Literature indicates that 20 percent of a manager's time is devoted to managing conflict. This underscores the need to understand the conflict triggers, emotions of conflict, and their effects on organizational outcomes. Specifically, research shows that conflict is inherently emotional and may impact trust negatively. While literature is replete with studies examining the relationship between conflict and anger, the connection between conflict and emotions of guilt and shame is least understood. Similarly, knowledge is limited about the impact of the different types of conflict on various forms of trust dimensions and how managers can repair difficult interactions that are conflict-induced.
Using affective events theory and attribution theory as frameworks, the present study fills this void by building and testing a mediating and moderating model of the effects of emotions and conflict accounts in the relationship between conflict and trust. Data were collected from 325 students enrolled in a business school. Data analyses showed that process conflict is associated with guilt and shame while guilt mediated the relationship between conflict and trust. Additionally, conflict accounts moderated the link between shame and benevolence-based trust.

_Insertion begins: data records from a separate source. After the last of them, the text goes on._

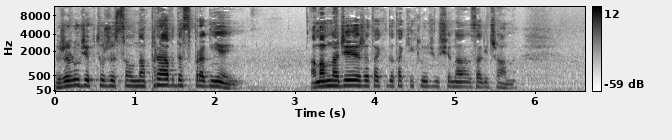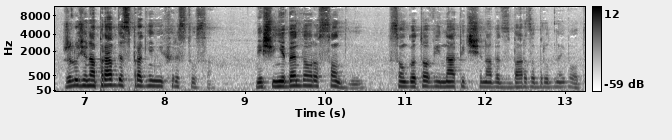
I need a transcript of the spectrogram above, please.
że ludzie, którzy są naprawdę spragnieni, a mam nadzieję, że tak, do takich ludzi się na, zaliczamy, że ludzie naprawdę spragnieni Chrystusa, jeśli nie będą rozsądni, są gotowi napić się nawet z bardzo brudnej wody.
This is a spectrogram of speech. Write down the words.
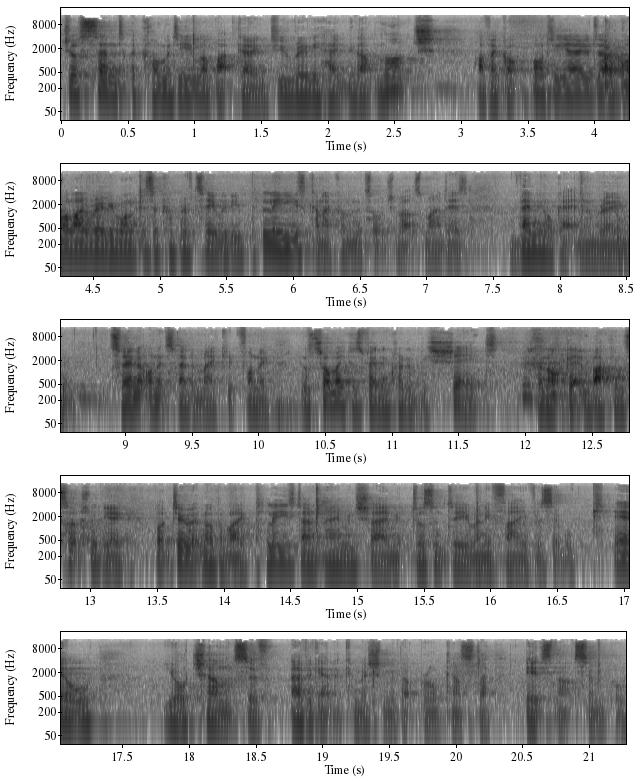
Just send a comedy email back going, Do you really hate me that much? Have I got body odour? All I really want is a cup of tea with you. Please, can I come and talk to you about some ideas? Then you'll get in the room. Turn it on its head and make it funny. You'll still make us feel incredibly shit for not getting back in touch with you, but do it another way. Please don't name and shame. It doesn't do you any favours. It will kill your chance of ever getting a commission with that broadcaster. It's that simple.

Overall, the current research makes several major contributions to theory and practice. For example, this study extends conflict and emotions literature by showing that conflict can evoke emotions of guilt and shame, and that guilt is connected with all dimensions of trust. The study also contributes to the current debate on how to repair trust or broken interpersonal relationships by showing that conflict accounts such as refusals is associated with low perceptions of trust. Overall, results from the present study should assist managers in the effective management of conflict and emotions to repair broken relationships at work.